Task item → Set down, exactly and only, everything from the line containing "Given the following" down to the line containing "Can you do the" in the data below; the pictures are not part of the copy.

Records to process →
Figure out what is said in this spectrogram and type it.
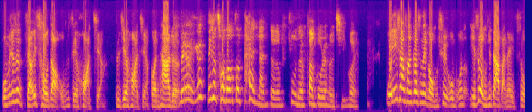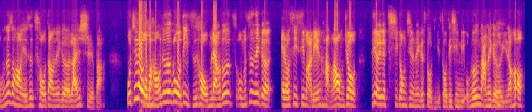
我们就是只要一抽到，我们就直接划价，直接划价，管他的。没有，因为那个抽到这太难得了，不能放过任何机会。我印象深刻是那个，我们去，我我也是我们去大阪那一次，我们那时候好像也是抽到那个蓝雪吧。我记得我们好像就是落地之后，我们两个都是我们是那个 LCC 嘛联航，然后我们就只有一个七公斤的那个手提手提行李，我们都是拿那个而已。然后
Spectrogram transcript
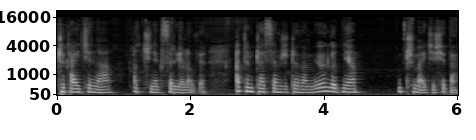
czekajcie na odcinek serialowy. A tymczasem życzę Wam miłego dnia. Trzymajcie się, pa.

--

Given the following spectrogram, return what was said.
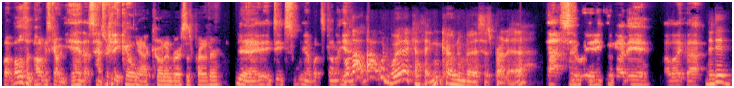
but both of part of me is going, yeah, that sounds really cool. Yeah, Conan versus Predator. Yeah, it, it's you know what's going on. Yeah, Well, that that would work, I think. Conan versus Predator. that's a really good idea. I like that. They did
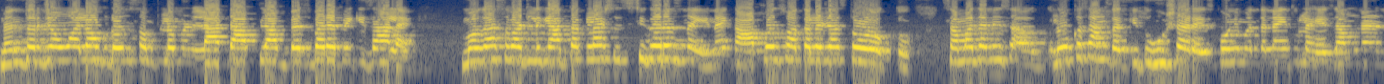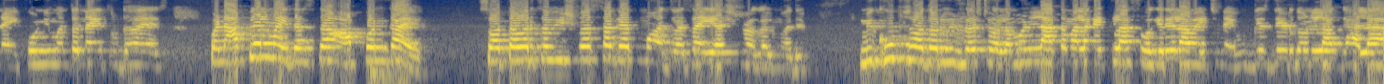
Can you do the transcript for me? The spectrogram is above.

Answer section →
Given the following spectrogram, return what was said.
but both of part of me is going, yeah, that sounds really cool. Yeah, Conan versus Predator. Yeah, it, it's you know what's going on. Yeah, Well, that that would work, I think. Conan versus Predator. that's a really good idea. I like that. They did
Can you do the transcript for me? The spectrogram is above.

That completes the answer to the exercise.